John W. Poole NPR

NPR Morning Edition host Steve Inskeep is taking a Revolutionary Road trip from Tunisia to Cairo to see how the countries that staged revolutions last year are remaking themselves.

He's also sharing with us here at The Salt what he's been eating.

Dear Salt,

Read more

12:07pm

Wed June 13, 2012
The Two-Way

As Wildfires Rage, 'A Helpless Feeling'

Originally published on Thu June 14, 2012 10:14 am

Near Laporte, Colo., earlier this week, smoke billowed from the mountains. In the foreground: A helicopter was dumping water on a hotspot.
Marc Piscotty Getty Images

There are now at least 19 large wildfires burning in nine Western states U.S. Forest Service officials say.

Read more

11:54am

Wed June 13, 2012
National Security

Once Private, US Now Publicly Criticizes Pakistan

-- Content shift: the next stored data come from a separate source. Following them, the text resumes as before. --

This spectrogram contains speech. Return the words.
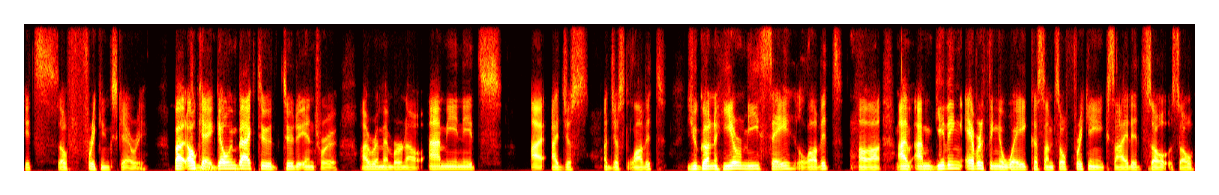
it's so freaking scary. But okay Mhm. going back to to the intro i remember now i mean it's i i just i just love it. You're gonna hear me say love it. Uh i'm i'm giving everything away because i'm so freaking excited. So so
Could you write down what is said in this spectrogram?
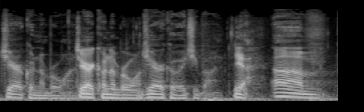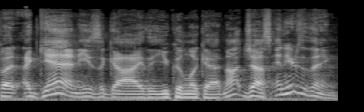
Jericho number one. Jericho number one. Jericho Ichiban. yeah. Um, but again, he's a guy that you can look at not just. And here's the thing:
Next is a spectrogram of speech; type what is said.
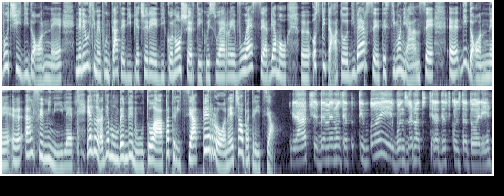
Voci di donne. Nelle ultime puntate di Piacere di conoscerti qui su RVS abbiamo eh, ospitato diverse testimonianze eh, di donne eh, al femminile e allora diamo un benvenuto a Patrizia Perrone. Ciao Patrizia. Grazie, benvenuti a tutti voi e buongiorno a tutti i radioascoltatori.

Originally published on Wed June 13, 2012 2:41 pm

U.S. Defense Secretary Leon Panetta, shown speaking in India last week, said the U.S. was "reaching the limits of [its] patience" with Pakistan. He is one of several U.S. officials to deliver sharp public criticism of Pakistan recently.
Jim Watson AP

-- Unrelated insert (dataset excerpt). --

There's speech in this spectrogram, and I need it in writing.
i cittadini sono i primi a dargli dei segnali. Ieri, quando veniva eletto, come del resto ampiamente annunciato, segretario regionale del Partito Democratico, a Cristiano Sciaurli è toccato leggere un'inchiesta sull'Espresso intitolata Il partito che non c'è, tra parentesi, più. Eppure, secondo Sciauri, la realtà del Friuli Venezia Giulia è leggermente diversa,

How bad are U.S. relations with Pakistan?

Even as ties grew strained over the past few years, U.S. government and military officials generally used diplomatic language when talking about differences with Pakistan. But nowadays the Americans aren't even bothering to disguise their displeasure with their longtime ally.

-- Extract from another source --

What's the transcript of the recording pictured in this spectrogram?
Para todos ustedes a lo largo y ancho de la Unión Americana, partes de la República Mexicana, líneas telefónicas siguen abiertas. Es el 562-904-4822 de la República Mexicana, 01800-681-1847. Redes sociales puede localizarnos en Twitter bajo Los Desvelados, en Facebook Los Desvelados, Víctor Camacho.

Several recent events have shown just how blunt the Americans have become.

Read more

11:38am

Wed June 13, 2012
Election 2012

Gov. Rick Scott On Florida Showdown With Feds

Florida's controversial voter eligibility program is intended to purge non-citizens from its rosters. State election officials say it's necessary to protect the integrity of elections. But the U.S. Justice Department has filed a lawsuit, saying eligible voters could get caught up. Host Michel Martin talks to Florida Governor Rick Scott.

11:38am

Wed June 13, 2012
World

Spate Of Sex Crimes Affects South African Lesbians

Some lesbians in South Africa are becoming victims of so-called "corrective rape." Men are raping women with the alleged intent to "cure" them of their sexual orientation. Host Michel Martin speaks to Johannesburg-based journalist Charlayne Hunter-Gault. Advisory: This segment may not be comfortable for some listeners.

11:13am

Wed June 13, 2012
Shots - Health Blog

Disabled Woman Dies While Awaiting Second Chance At Kidney Transplant

Misty Cargill and her boyfriend, Mike Bishop, in 2006.
Duncan Group Homes

At Misty Cargill's funeral, the minister called her an advocate for other people with intellectual disabilities. She was — although a reluctant one.

Cargill became an advocate when NPR did a story about her fight to get a life-saving kidney transplant. Misty, 30, died in her sleep on Saturday. She was on a list to get that transplant when she died.

Read more

Pages